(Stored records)
▬▬▬▬▬▬

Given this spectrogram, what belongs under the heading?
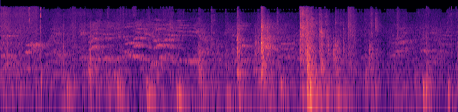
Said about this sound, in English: Sorry, I'm going to close the door.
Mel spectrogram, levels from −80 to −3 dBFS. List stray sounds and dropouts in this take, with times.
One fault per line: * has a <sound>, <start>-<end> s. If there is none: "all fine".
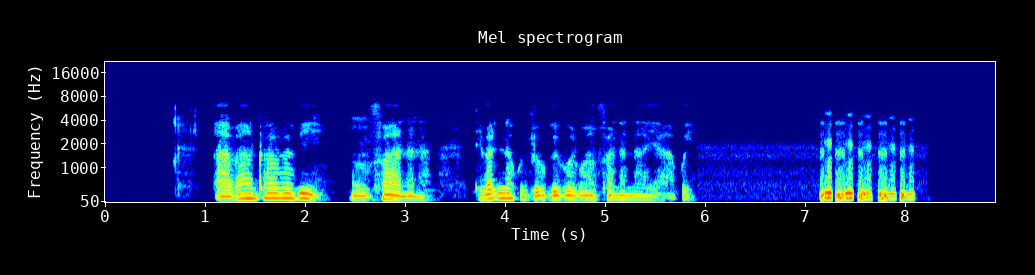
* has a laugh, 7.1-8.1 s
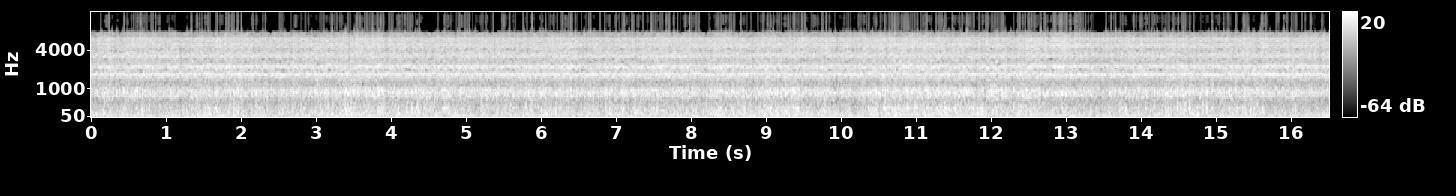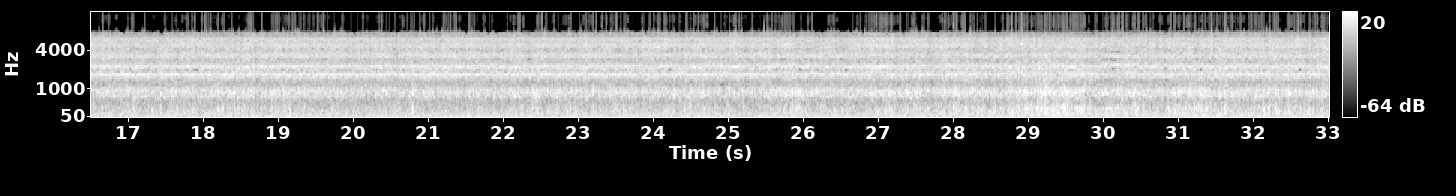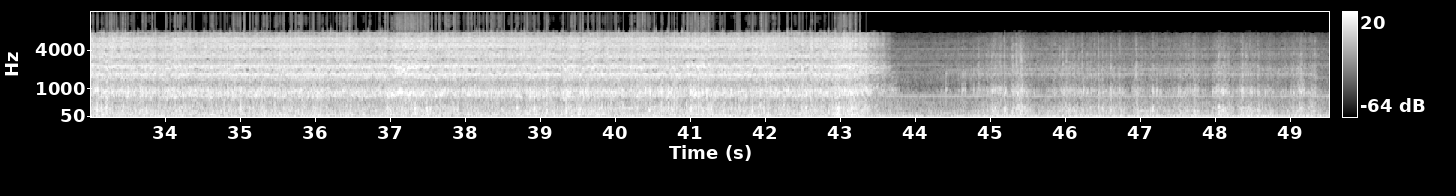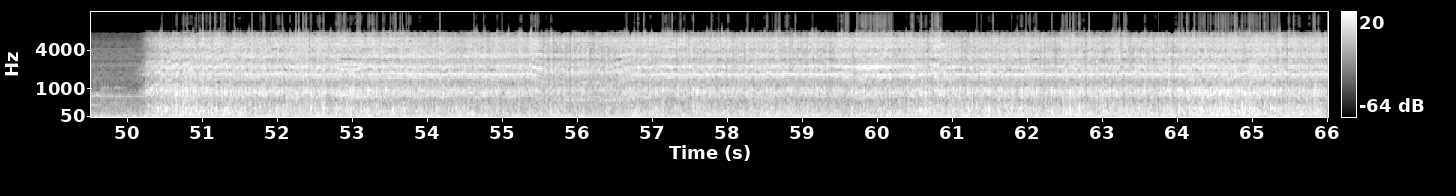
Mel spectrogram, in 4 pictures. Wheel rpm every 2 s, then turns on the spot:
200, 200, 200, 200, 190, 200, 200, 200, 200, 200, 200, 200, 200, 200, 200, 200, 200, 200, 200, 200, 200, 130, 10, 20, 10, 140, 190, 190, 190, 200, 200, 200, 200.
44-50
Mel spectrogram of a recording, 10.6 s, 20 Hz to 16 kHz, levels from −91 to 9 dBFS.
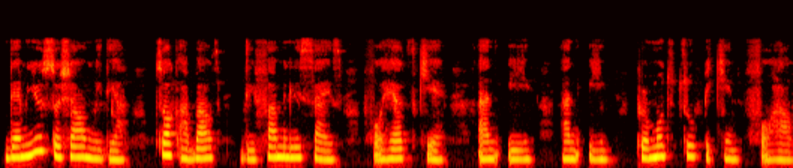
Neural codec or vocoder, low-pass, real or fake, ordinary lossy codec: none; 7.2 kHz; real; none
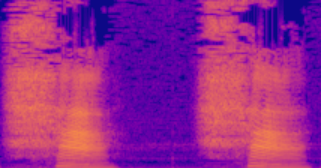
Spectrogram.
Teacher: Now the next one, we've called it the throaty ha, and it comes from the middle of the throat, and its closest equivalent in English is heart. · the ha itself is produced by squeezing the muscles which are around your windpipe. So you constrict the windpipe to get this sound out.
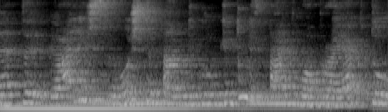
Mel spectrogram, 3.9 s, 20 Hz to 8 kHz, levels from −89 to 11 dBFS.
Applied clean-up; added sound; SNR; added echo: none; Organ; 0 dB; reverberation time 0.9 s.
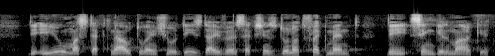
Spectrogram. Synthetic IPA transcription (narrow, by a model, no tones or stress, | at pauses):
d̪iʔiːjuːmɐst̪ɛkt̪nɐwt̪uɛ̃nʃuːɾd̪iːzd̪ɐjvɛɾsɛkʃə̃nsd̪unɔt̪fɾɐɡmɛ̃nt̪ | d̪isɪ̃ŋɡɪlmaːɾkɪt̪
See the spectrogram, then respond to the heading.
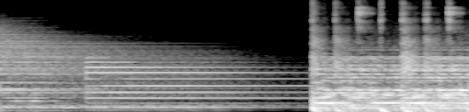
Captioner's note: bell tolling; suspenseful music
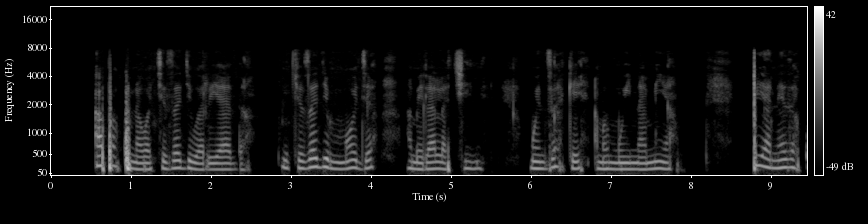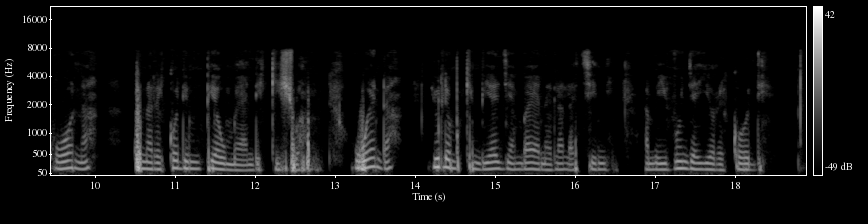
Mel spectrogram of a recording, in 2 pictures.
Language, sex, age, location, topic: Swahili, female, 36-49, Nakuru, education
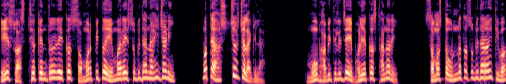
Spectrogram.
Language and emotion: Odia, surprised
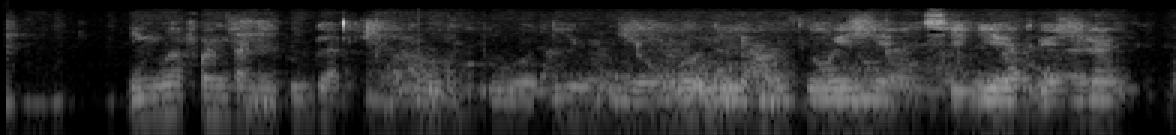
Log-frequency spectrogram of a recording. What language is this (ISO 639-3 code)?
swa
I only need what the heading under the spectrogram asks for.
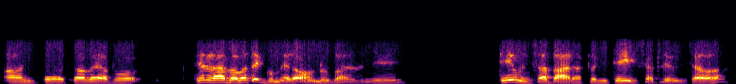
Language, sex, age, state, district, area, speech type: Nepali, male, 30-45, West Bengal, Kalimpong, rural, conversation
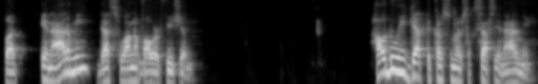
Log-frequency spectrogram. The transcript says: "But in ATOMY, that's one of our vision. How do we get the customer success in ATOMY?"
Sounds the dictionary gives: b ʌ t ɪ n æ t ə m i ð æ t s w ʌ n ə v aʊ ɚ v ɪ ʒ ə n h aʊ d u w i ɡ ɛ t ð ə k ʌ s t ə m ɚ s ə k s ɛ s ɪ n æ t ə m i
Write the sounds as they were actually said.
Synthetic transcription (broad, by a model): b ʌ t ɪ n æ t ə m i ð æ t s w ʌ n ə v aʊ ɚ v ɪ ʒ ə n h aʊ d u w i ɡ ɛ t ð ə k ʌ s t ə m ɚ s ə k s ɛ s ɪ n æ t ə m i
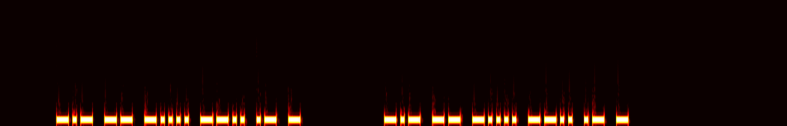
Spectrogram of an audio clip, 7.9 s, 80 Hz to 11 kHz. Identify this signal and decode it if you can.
Morse code, heard as a keyed tone, about 30 wpm, 700 Hz. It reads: KM6ZAT KM6ZAT
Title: USA Call Signs - 6 Characters - Repeated 2x - 30wpm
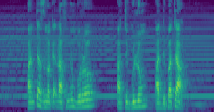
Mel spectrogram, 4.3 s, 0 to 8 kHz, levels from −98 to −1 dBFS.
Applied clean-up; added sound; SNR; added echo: none; Bowed string instrument; 19 dB; none.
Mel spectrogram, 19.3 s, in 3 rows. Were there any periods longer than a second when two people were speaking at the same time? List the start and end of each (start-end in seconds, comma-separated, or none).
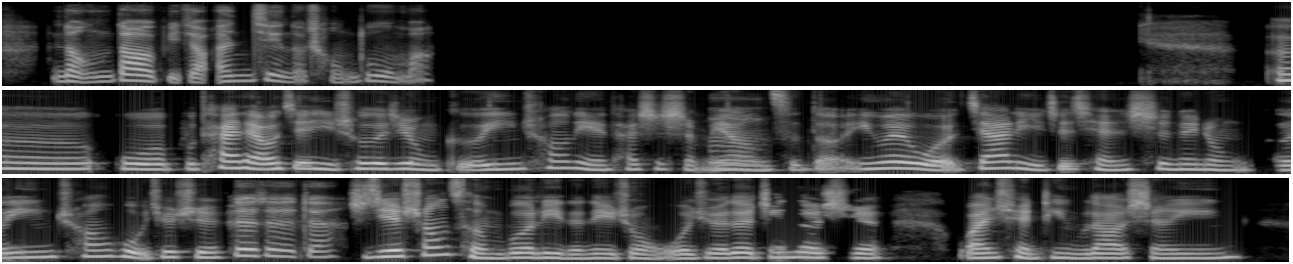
none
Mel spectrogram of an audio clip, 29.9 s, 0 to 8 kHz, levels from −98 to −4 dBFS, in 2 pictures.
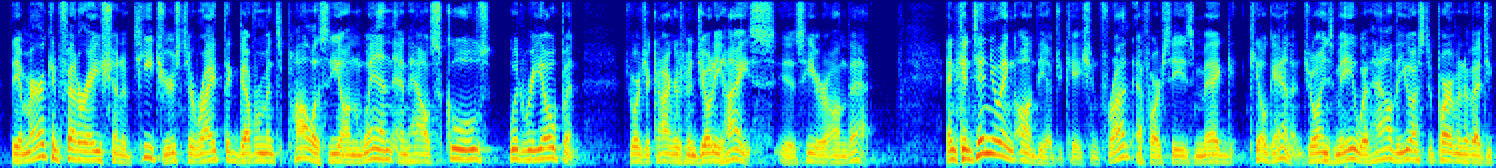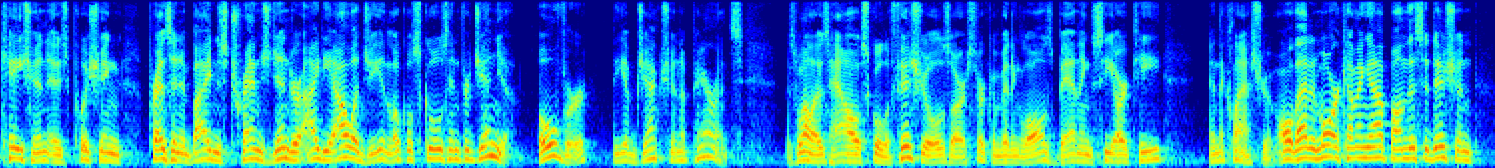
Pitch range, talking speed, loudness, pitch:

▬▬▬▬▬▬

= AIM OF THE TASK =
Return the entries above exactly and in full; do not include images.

= OUTPUT =
Given this spectrogram, what belongs under the heading?
Said about this sound, in English: Sorry, I'm going to close the door.
Mel spectrogram, levels from −80 to −3 dBFS. List stray sounds and dropouts in this take, with times.
One fault per line: * has a <sound>, <start>-<end> s. If there is none: "all fine".
* has a laugh, 7.1-8.1 s
Mel spectrogram, in 4 pictures. Wheel rpm every 2 s, then turns on the spot:
200, 200, 200, 200, 190, 200, 200, 200, 200, 200, 200, 200, 200, 200, 200, 200, 200, 200, 200, 200, 200, 130, 10, 20, 10, 140, 190, 190, 190, 200, 200, 200, 200.
44-50
Mel spectrogram of a recording, 10.6 s, 20 Hz to 16 kHz, levels from −91 to 9 dBFS.
Neural codec or vocoder, low-pass, real or fake, ordinary lossy codec: none; 7.2 kHz; real; none
Spectrogram.
Teacher: Now the next one, we've called it the throaty ha, and it comes from the middle of the throat, and its closest equivalent in English is heart. · the ha itself is produced by squeezing the muscles which are around your windpipe. So you constrict the windpipe to get this sound out.
Mel spectrogram, 3.9 s, 20 Hz to 8 kHz, levels from −89 to 11 dBFS.
Applied clean-up; added sound; SNR; added echo: none; Organ; 0 dB; reverberation time 0.9 s.
Spectrogram. Synthetic IPA transcription (narrow, by a model, no tones or stress, | at pauses):
d̪iʔiːjuːmɐst̪ɛkt̪nɐwt̪uɛ̃nʃuːɾd̪iːzd̪ɐjvɛɾsɛkʃə̃nsd̪unɔt̪fɾɐɡmɛ̃nt̪ | d̪isɪ̃ŋɡɪlmaːɾkɪt̪
See the spectrogram, then respond to the heading.
Captioner's note: bell tolling; suspenseful music
Mel spectrogram of a recording, in 2 pictures.
Language, sex, age, location, topic: Swahili, female, 36-49, Nakuru, education
Spectrogram.
Language and emotion: Odia, surprised
Log-frequency spectrogram of a recording. What language is this (ISO 639-3 code)?
swa
I only need what the heading under the spectrogram asks for.
Language, sex, age, state, district, area, speech type: Nepali, male, 30-45, West Bengal, Kalimpong, rural, conversation
Log-frequency spectrogram. The transcript says: "But in ATOMY, that's one of our vision. How do we get the customer success in ATOMY?"
Sounds the dictionary gives: b ʌ t ɪ n æ t ə m i ð æ t s w ʌ n ə v aʊ ɚ v ɪ ʒ ə n h aʊ d u w i ɡ ɛ t ð ə k ʌ s t ə m ɚ s ə k s ɛ s ɪ n æ t ə m i
Write the sounds as they were actually said.
Synthetic transcription (broad, by a model): b ʌ t ɪ n æ t ə m i ð æ t s w ʌ n ə v aʊ ɚ v ɪ ʒ ə n h aʊ d u w i ɡ ɛ t ð ə k ʌ s t ə m ɚ s ə k s ɛ s ɪ n æ t ə m i
Spectrogram of an audio clip, 7.9 s, 80 Hz to 11 kHz. Identify this signal and decode it if you can.
Morse code, heard as a keyed tone, about 30 wpm, 700 Hz. It reads: KM6ZAT KM6ZAT
Title: USA Call Signs - 6 Characters - Repeated 2x - 30wpm
Mel spectrogram, 4.3 s, 0 to 8 kHz, levels from −98 to −1 dBFS.
Applied clean-up; added sound; SNR; added echo: none; Bowed string instrument; 19 dB; none.
Mel spectrogram, 19.3 s, in 3 rows. Were there any periods longer than a second when two people were speaking at the same time? List the start and end of each (start-end in seconds, comma-separated, or none).
none
Mel spectrogram of an audio clip, 29.9 s, 0 to 8 kHz, levels from −98 to −4 dBFS, in 2 pictures.
Pitch range, talking speed, loudness, pitch:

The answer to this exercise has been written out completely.